During velocity testing, we shot 10 rounds of three different loads over a Caldwell Ballistic Precision chronograph. The rounds used for testing were Federal Premium’s 99-grain Hydra-Shok Deep, Hornady’s 90-grain Hornady Black and Winchester’s 95-grain Train & Defend JHPs. During accuracy testing, the Hornady Black ammunition was the most consistent performer of the day, managing a five-group average of 1.11″ at 7 yards.
The Security-380 showed solid reliability overall. Over the course of testing, we experienced only one failure-to-eject malfunction. This failure occurred with one of our less-experienced shooters, and upon looking further into the malfunction, we agreed that it was most likely a case of limp-wristing that caused the jam. After working on the shooter’s technique, no further issues were encountered.
The Ruger Security-380 proved quite capable for a sub-$400 centerfire handgun. The size of the gun puts it in a unique place when compared with other defensive .380 ACP platforms—it is small enough to be easily concealed, yet large enough to provide added capacity and excellent control of the already light-recoiling .380 ACP cartridge.
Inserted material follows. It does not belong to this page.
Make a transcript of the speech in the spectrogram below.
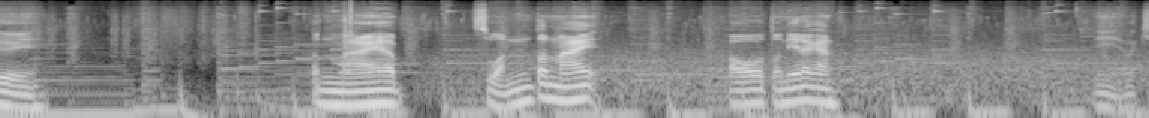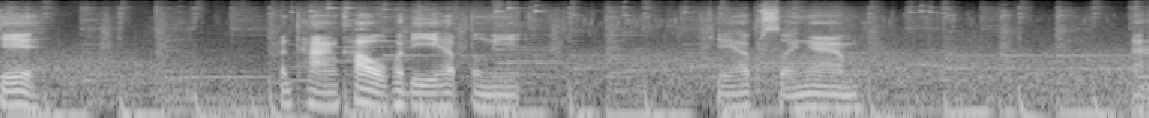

The Lite Rack features also make the pistol particularly well-suited to use by new shooters, as difficulty racking the slide and intimidating recoil are two of the biggest issues that newbies have when they step up to the firing line for the first time, and the Ruger quite effectively eliminates both of those concerns.
Article by AMERICAN RIFLEMAN STAFF